**WORK TASK:** Nothing but an exact copy of the records is expected here.

**DATASET CONTENT:**
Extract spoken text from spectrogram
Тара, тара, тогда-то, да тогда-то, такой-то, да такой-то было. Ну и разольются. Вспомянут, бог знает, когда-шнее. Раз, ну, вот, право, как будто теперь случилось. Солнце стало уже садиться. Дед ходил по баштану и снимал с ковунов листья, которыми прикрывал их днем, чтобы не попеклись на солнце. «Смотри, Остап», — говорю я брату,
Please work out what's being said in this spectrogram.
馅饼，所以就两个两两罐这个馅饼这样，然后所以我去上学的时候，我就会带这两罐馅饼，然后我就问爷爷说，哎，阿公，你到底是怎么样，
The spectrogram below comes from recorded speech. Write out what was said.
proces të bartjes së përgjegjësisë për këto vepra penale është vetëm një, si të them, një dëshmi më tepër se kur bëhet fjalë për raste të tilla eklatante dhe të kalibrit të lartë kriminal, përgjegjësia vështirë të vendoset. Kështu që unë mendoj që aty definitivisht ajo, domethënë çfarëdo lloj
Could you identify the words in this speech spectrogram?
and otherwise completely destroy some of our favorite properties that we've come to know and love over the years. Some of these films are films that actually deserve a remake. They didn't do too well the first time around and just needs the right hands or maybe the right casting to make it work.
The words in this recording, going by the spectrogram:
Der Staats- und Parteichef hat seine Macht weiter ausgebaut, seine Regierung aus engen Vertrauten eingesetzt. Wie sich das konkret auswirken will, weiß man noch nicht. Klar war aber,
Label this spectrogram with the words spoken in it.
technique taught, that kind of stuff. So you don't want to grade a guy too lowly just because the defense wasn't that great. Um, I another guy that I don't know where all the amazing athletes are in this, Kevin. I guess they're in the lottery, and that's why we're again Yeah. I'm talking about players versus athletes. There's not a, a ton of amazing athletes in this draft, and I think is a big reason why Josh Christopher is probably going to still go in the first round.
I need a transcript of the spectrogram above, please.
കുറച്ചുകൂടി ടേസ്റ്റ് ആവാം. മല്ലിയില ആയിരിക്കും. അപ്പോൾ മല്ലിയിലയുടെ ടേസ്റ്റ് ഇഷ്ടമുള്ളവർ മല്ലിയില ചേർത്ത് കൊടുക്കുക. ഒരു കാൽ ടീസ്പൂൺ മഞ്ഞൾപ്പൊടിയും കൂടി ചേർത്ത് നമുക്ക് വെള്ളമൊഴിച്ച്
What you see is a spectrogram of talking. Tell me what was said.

**RESPONSE FOR THIS EXERCISE:**
Extract spoken text from spectrogram
Тара, тара, тогда-то, да тогда-то, такой-то, да такой-то было. Ну и разольются. Вспомянут, бог знает, когда-шнее. Раз, ну, вот, право, как будто теперь случилось. Солнце стало уже садиться. Дед ходил по баштану и снимал с ковунов листья, которыми прикрывал их днем, чтобы не попеклись на солнце. «Смотри, Остап», — говорю я брату,
Please work out what's being said in this spectrogram.
馅饼，所以就两个两两罐这个馅饼这样，然后所以我去上学的时候，我就会带这两罐馅饼，然后我就问爷爷说，哎，阿公，你到底是怎么样，
The spectrogram below comes from recorded speech. Write out what was said.
proces të bartjes së përgjegjësisë për këto vepra penale është vetëm një, si të them, një dëshmi më tepër se kur bëhet fjalë për raste të tilla eklatante dhe të kalibrit të lartë kriminal, përgjegjësia vështirë të vendoset. Kështu që unë mendoj që aty definitivisht ajo, domethënë çfarëdo lloj
Could you identify the words in this speech spectrogram?
and otherwise completely destroy some of our favorite properties that we've come to know and love over the years. Some of these films are films that actually deserve a remake. They didn't do too well the first time around and just needs the right hands or maybe the right casting to make it work.
The words in this recording, going by the spectrogram:
Der Staats- und Parteichef hat seine Macht weiter ausgebaut, seine Regierung aus engen Vertrauten eingesetzt. Wie sich das konkret auswirken will, weiß man noch nicht. Klar war aber,
Label this spectrogram with the words spoken in it.
technique taught, that kind of stuff. So you don't want to grade a guy too lowly just because the defense wasn't that great. Um, I another guy that I don't know where all the amazing athletes are in this, Kevin. I guess they're in the lottery, and that's why we're again Yeah. I'm talking about players versus athletes. There's not a, a ton of amazing athletes in this draft, and I think is a big reason why Josh Christopher is probably going to still go in the first round.
I need a transcript of the spectrogram above, please.
കുറച്ചുകൂടി ടേസ്റ്റ് ആവാം. മല്ലിയില ആയിരിക്കും. അപ്പോൾ മല്ലിയിലയുടെ ടേസ്റ്റ് ഇഷ്ടമുള്ളവർ മല്ലിയില ചേർത്ത് കൊടുക്കുക. ഒരു കാൽ ടീസ്പൂൺ മഞ്ഞൾപ്പൊടിയും കൂടി ചേർത്ത് നമുക്ക് വെള്ളമൊഴിച്ച്
What you see is a spectrogram of talking. Tell me what was said.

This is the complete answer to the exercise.